▶ [WHAT THIS TASK INVOLVES]
Omit all pictures. Quote only the lines from the one with "The following spectrogram contains" through the end of the material below.

________________

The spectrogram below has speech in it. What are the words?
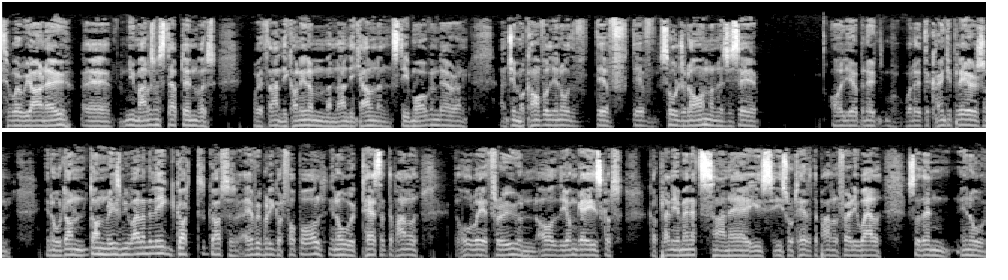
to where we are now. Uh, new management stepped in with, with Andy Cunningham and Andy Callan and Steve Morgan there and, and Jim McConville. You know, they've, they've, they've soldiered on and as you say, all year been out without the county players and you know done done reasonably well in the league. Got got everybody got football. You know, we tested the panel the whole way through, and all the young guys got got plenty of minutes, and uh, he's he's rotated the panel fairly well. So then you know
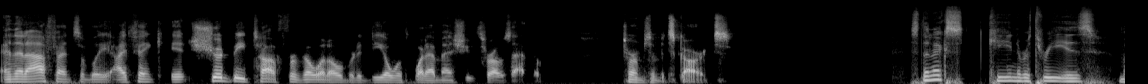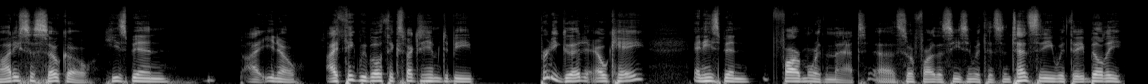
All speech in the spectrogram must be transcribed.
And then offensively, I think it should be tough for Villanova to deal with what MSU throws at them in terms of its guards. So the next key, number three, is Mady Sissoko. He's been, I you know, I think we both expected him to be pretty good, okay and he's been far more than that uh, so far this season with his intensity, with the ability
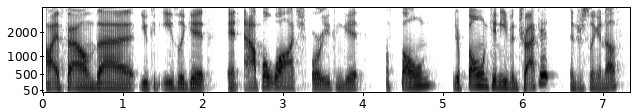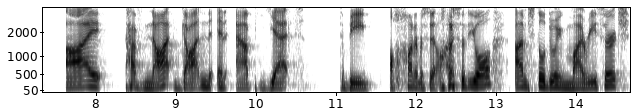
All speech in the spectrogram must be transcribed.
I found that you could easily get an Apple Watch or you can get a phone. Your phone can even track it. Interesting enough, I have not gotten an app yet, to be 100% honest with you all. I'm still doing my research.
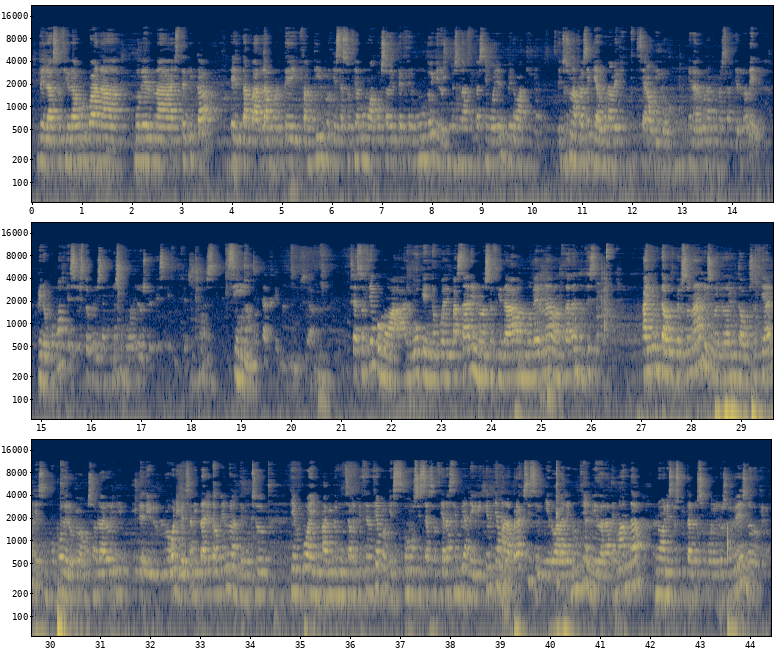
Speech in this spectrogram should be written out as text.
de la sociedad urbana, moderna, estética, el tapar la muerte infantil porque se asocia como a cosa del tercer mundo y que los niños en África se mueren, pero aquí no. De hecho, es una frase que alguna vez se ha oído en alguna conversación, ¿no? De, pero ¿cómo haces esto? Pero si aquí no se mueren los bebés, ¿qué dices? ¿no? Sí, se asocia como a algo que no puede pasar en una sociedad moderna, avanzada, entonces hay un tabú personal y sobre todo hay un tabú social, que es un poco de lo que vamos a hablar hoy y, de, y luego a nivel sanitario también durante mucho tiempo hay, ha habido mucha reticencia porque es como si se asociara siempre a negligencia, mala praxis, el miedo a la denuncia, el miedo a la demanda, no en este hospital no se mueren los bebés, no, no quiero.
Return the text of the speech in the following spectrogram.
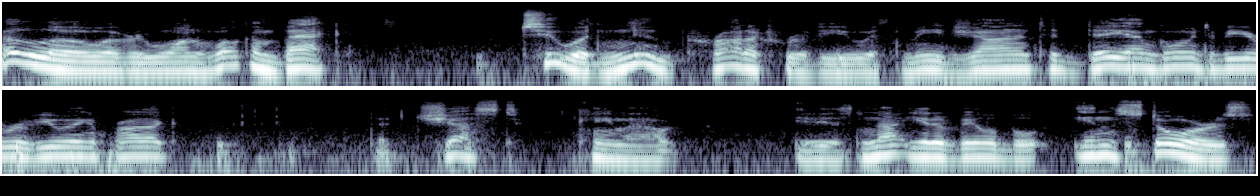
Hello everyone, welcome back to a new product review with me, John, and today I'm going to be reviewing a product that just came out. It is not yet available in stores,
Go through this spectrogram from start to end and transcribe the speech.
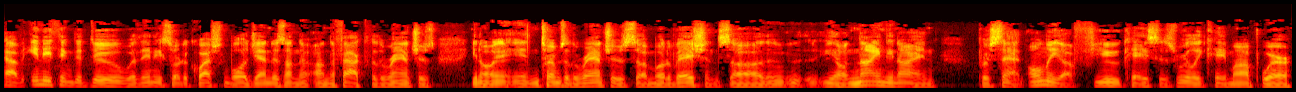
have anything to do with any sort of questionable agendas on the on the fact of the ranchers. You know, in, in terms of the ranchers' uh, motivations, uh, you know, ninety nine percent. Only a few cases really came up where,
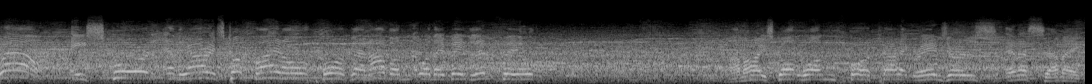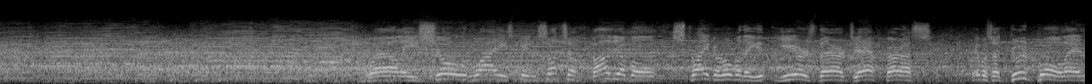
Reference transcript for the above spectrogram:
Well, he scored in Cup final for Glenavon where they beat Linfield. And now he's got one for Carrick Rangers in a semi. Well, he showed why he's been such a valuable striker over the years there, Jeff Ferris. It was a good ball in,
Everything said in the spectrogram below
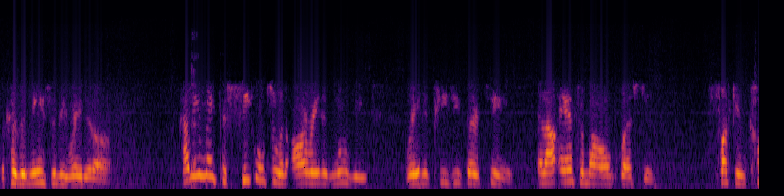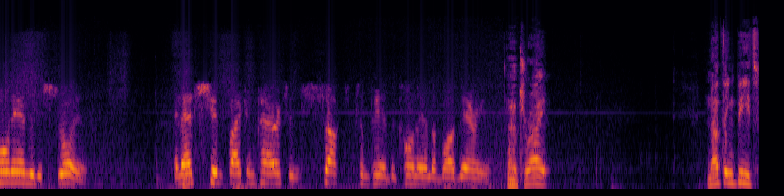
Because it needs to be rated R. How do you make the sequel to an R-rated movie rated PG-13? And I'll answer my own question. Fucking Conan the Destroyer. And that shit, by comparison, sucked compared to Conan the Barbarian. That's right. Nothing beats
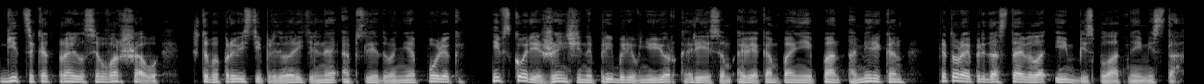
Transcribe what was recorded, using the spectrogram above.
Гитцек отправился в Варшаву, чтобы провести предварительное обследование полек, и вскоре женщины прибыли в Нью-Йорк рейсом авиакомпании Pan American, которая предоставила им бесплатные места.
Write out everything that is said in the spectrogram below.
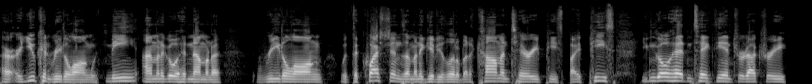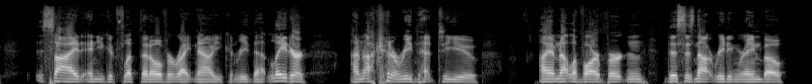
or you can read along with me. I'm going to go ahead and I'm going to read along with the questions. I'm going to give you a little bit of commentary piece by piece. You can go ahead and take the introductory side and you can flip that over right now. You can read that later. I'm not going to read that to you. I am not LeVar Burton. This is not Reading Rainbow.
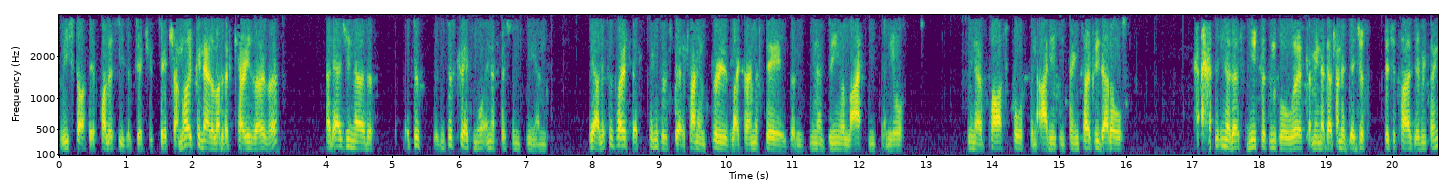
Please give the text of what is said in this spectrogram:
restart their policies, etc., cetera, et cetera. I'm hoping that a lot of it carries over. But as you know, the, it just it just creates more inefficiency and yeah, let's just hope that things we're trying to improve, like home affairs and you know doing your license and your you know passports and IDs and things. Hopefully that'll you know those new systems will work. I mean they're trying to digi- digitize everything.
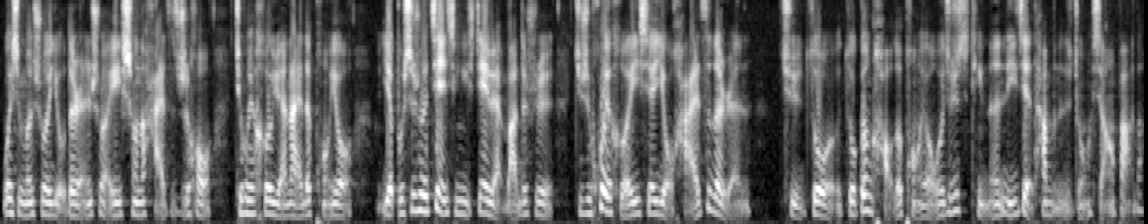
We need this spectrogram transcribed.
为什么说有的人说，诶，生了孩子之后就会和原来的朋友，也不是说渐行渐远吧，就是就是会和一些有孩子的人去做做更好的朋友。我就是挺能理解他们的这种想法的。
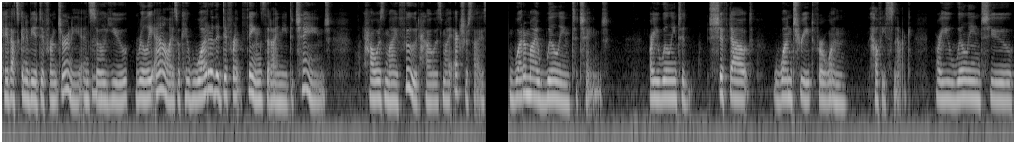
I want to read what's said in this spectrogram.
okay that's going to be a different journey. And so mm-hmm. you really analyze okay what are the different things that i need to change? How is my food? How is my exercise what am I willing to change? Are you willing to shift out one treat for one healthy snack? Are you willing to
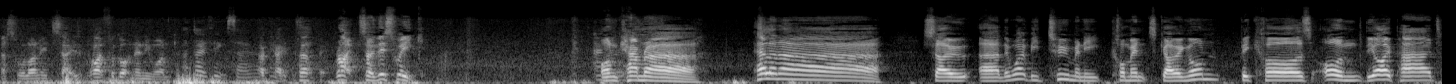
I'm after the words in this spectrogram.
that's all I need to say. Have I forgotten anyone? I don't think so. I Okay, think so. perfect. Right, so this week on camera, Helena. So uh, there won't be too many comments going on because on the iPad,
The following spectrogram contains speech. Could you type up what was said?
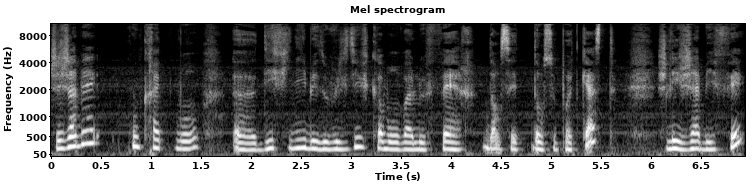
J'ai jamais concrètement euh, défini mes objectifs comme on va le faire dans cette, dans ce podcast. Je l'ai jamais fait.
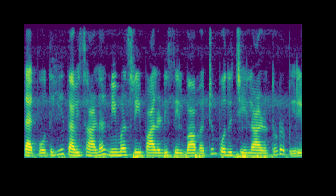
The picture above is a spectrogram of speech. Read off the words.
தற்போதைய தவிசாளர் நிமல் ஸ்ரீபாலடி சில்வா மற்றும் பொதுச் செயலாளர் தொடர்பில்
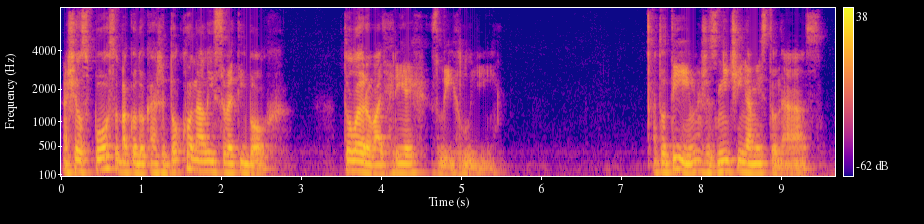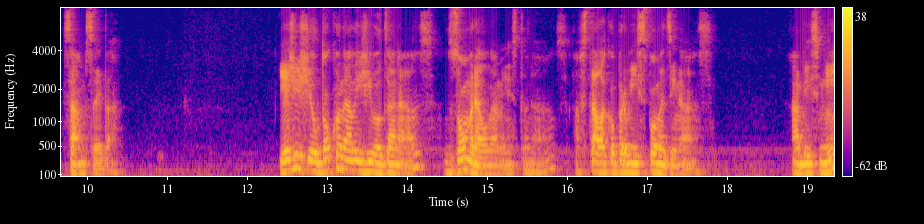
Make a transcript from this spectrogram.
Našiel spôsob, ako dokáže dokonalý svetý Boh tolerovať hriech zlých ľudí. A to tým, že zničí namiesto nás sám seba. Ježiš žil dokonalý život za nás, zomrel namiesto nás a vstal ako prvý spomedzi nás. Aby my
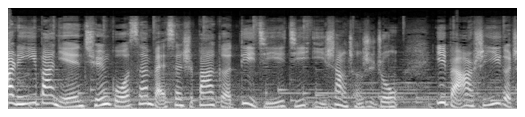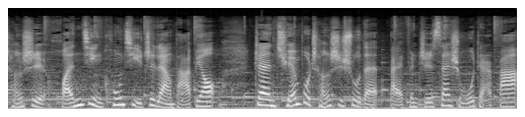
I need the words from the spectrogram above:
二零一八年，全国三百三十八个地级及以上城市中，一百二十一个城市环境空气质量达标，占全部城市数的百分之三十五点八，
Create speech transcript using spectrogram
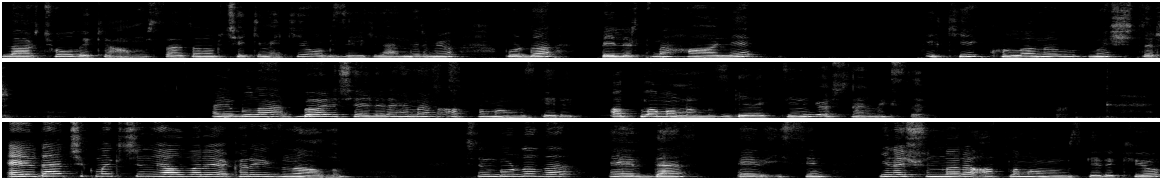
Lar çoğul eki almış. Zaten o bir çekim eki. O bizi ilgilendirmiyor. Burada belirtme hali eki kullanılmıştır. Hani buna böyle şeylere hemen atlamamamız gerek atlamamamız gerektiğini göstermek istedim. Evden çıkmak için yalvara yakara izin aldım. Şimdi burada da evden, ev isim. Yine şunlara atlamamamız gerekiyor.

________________

▶ [ANSWER SECTION]
The following spectrogram contains speech. Could you type up what was said?
J'ai jamais concrètement euh, défini mes objectifs comme on va le faire dans cette, dans ce podcast. Je l'ai jamais fait.
The picture above is a spectrogram of speech. Read off the words.
தற்போதைய தவிசாளர் நிமல் ஸ்ரீபாலடி சில்வா மற்றும் பொதுச் செயலாளர் தொடர்பில்
Make a transcript from this spectrogram.
Našiel spôsob, ako dokáže dokonalý svetý Boh tolerovať hriech zlých ľudí. A to tým, že zničí namiesto nás sám seba. Ježiš žil dokonalý život za nás, zomrel namiesto nás a vstal ako prvý spomedzi nás. Aby my
I need the words from the spectrogram above:
二零一八年，全国三百三十八个地级及以上城市中，一百二十一个城市环境空气质量达标，占全部城市数的百分之三十五点八，
Create speech transcript using spectrogram
Lar çoğul eki almış. Zaten o bir çekim eki. O bizi ilgilendirmiyor. Burada belirtme hali eki kullanılmıştır. Hani buna böyle şeylere hemen atlamamamız gerek atlamamamız gerektiğini göstermek istedim. Evden çıkmak için yalvara yakara izin aldım. Şimdi burada da evden, ev isim. Yine şunlara atlamamamız gerekiyor.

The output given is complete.